But then...then I started really talking to her. When she told me she wanted to be a princess when she grows up, she also followed up by asking me what princesses do. I told her they work hard to be nice to all kinds of people, learn many other languages, use really good manners, and travel a lot (hm, not a bad example). She liked the idea, and we had a good chat about her Spanish classes at school as she deftly used her fork through a whole meal (a rarity). When she had the opportunity to dress as a princess for her birthday party, she chose the formal-though-fraying "real" dress I bought for $3 at a consignment sale over her licensed Disney Belle costume, and turned down her very fancy queen gown because it was too long to allow her to do the monkey bars at the playground (she was also fine not carrying a scepter or wearing her big tiara, because they'd also present challenges while playing).

So, I think my concerns that she's signing up for a life of subservience and obsession with appearances are not actually valid.
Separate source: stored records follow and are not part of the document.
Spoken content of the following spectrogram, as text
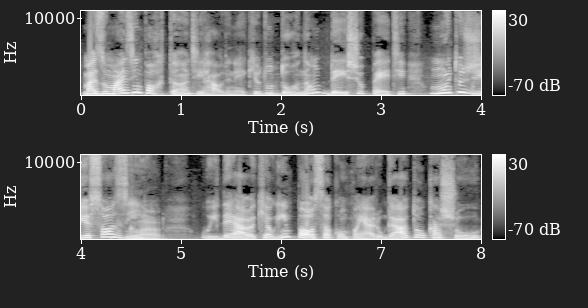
Mas o mais importante, Haldney, é que o tutor não deixe o pet muitos dias sozinho. Claro. O ideal é que alguém possa acompanhar o gato ou o cachorro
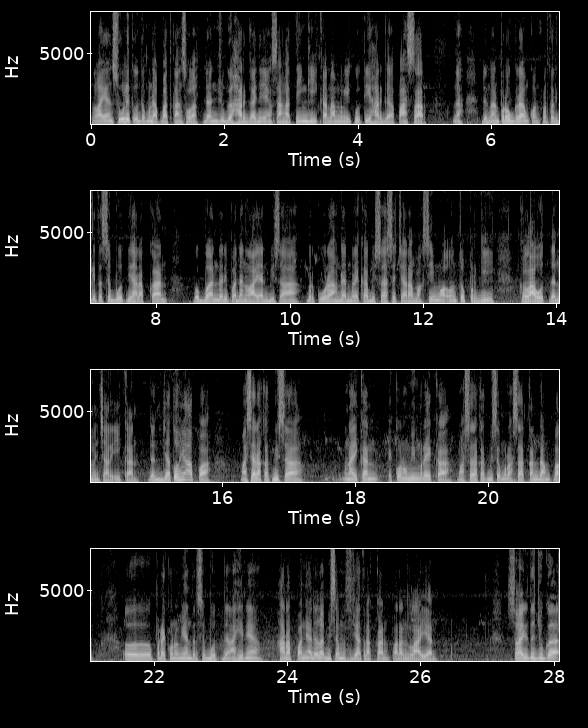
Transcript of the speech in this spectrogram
nelayan sulit untuk mendapatkan solar dan juga harganya yang sangat tinggi karena mengikuti harga pasar. Nah, dengan program konverter kita sebut diharapkan beban daripada nelayan bisa berkurang dan mereka bisa secara maksimal untuk pergi ke laut dan mencari ikan. Dan jatuhnya apa? Masyarakat bisa menaikkan ekonomi mereka, masyarakat bisa merasakan dampak e, perekonomian tersebut dan akhirnya harapannya adalah bisa mensejahterakan para nelayan. Selain itu juga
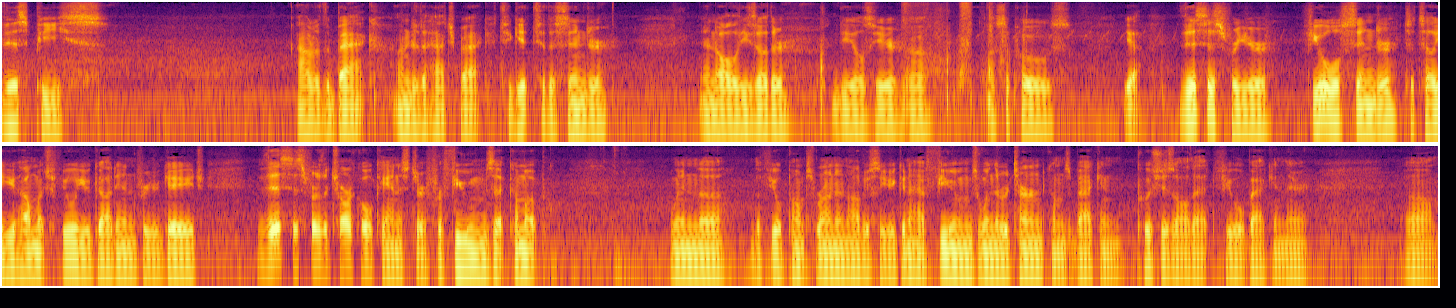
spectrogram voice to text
this piece out of the back under the hatchback to get to the sender and all these other deals here uh, I suppose. Yeah this is for your fuel sender to tell you how much fuel you got in for your gauge. This is for the charcoal canister for fumes that come up when the the fuel pump's running. Obviously you're gonna have fumes when the return comes back and pushes all that fuel back in there. Um,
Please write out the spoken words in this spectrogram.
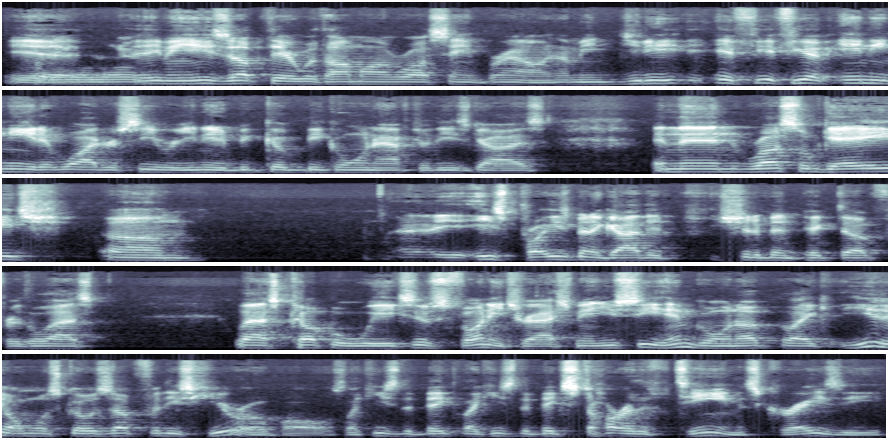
Yeah, putting in there. I mean he's up there with Amon-Ra St. Brown. I mean, you need if if you have any need at wide receiver, you need to be, go, be going after these guys. And then Russell Gage, um, Uh, he's pro, he's been a guy that should have been picked up for the last last couple weeks. It was funny, trash man. You see him going up like he almost goes up for these hero balls, like he's the big like he's the big star of the team. It's crazy.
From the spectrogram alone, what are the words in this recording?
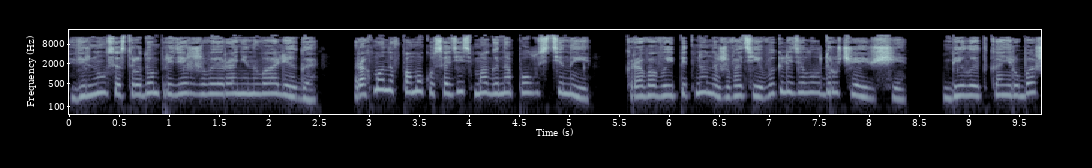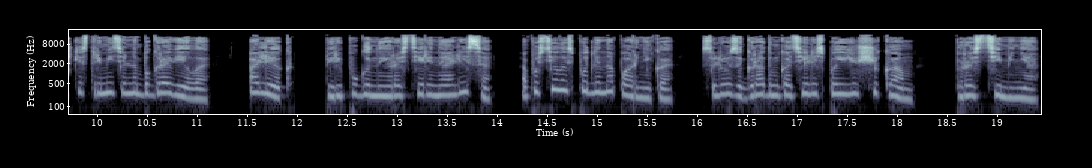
вернулся с трудом придерживая раненого Олега. Рахманов помог усадить мага на пол стены. Кровавое пятно на животе выглядело удручающе. Белая ткань рубашки стремительно багровела. Олег, перепуганная и растерянная Алиса, опустилась подле напарника. Слезы градом катились по ее щекам. «Прости меня,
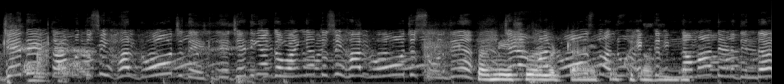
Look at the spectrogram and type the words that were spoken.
ਜਿਹਦੇ ਕੰਮ ਤੁਸੀਂ ਹਰ ਰੋਜ਼ ਦੇਖਦੇ ਜਿਹਦੀਆਂ ਗਵਾਹੀਆਂ ਤੁਸੀਂ ਹਰ ਰੋਜ਼ ਸੁਣਦੇ ਆ ਜਿਹੜਾ ਹਰ ਵੱਡਾ ਹੈ, ਰੋਜ਼ ਤੁਹਾਨੂੰ ਇੱਕ। ਨਵਾਂ ਦਿਨ ਦਿੰਦਾ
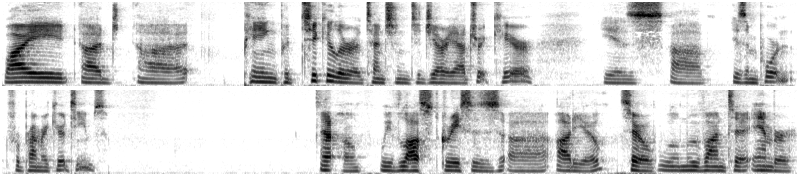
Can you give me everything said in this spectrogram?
why uh, uh, paying particular attention to geriatric care is uh, is important for primary care teams. Uh oh, we've lost Grace's audio, so we'll move on to Amber.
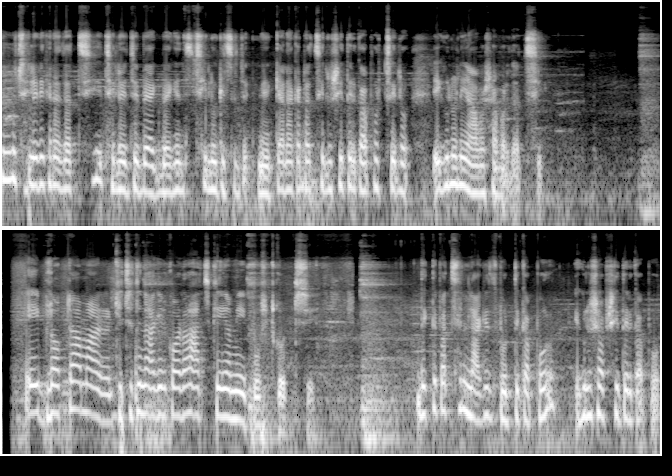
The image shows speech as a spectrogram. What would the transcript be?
আজকেও ছেলের এখানে যাচ্ছি। ছেলের যে ব্যাগ ব্যাগেন্স ছিল, কিছু কেনাকাটা ছিল, শীতের কাপড় ছিল, এগুলো নিয়ে আবার সাবার যাচ্ছি। এই ব্লগটা আমার কিছুদিন আগের করা, আজকেই আমি পোস্ট করছি। দেখতে পাচ্ছেন লাগেজ ভর্তি কাপড়, এগুলো সব শীতের কাপড়।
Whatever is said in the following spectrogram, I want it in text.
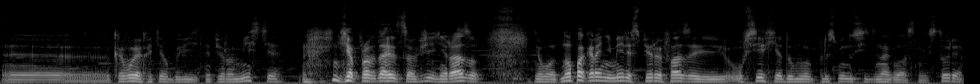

She thinks princesses have magical powers, probably because Sophia does. She likes that princesses wear fancy dresses and jewelry, but she seems to know that's not practical all the time. Though pink is her favorite color, she adores her orange scooter with blue helmet, and has started to enjoy clothes that are really colorful, as opposed to just all pink. She does like to look pretty and talks about being beautiful more than I am comfortable with, but I try my best to counter that with discussions about what's going on in her head and her heart instead.

Additionally, I occasionally have a flash of the other things she'll be into throughout her life: maybe she'll want piercings and tattoos, maybe we'll fight over her wardrobe, over her pushing herself too much to excel at a sport, over her hatred of family dinners, or spending too much time talking to strangers online or crushes on the phone. Maybe there will be cheating, or exhaustive perfectionism, or laziness. There will be plenty of things I may object to, as well as plenty of times I will bite my tongue to try to avoid criticizing what is important to her.

For right now, though, at tender, precious, innocent and silly age four, I think I'll leave princesses alone. I will allow her the love of sparkles and roses, of fluffy dresses and big bows, without fearing she'll be a bridezilla at age 27. I hope that I can instill in her what's most important on the inside, so that as she changes what she wants to look like on the outside, the good stuff still remains. And I hope that I can prevent seeing the worst in every phase she tries out, and instead try to see the light, and understand the joy, that it brings to my dear girl. Because I think I've realized that allowing her to be happy--to do what makes her happy--will likely have the best results of all.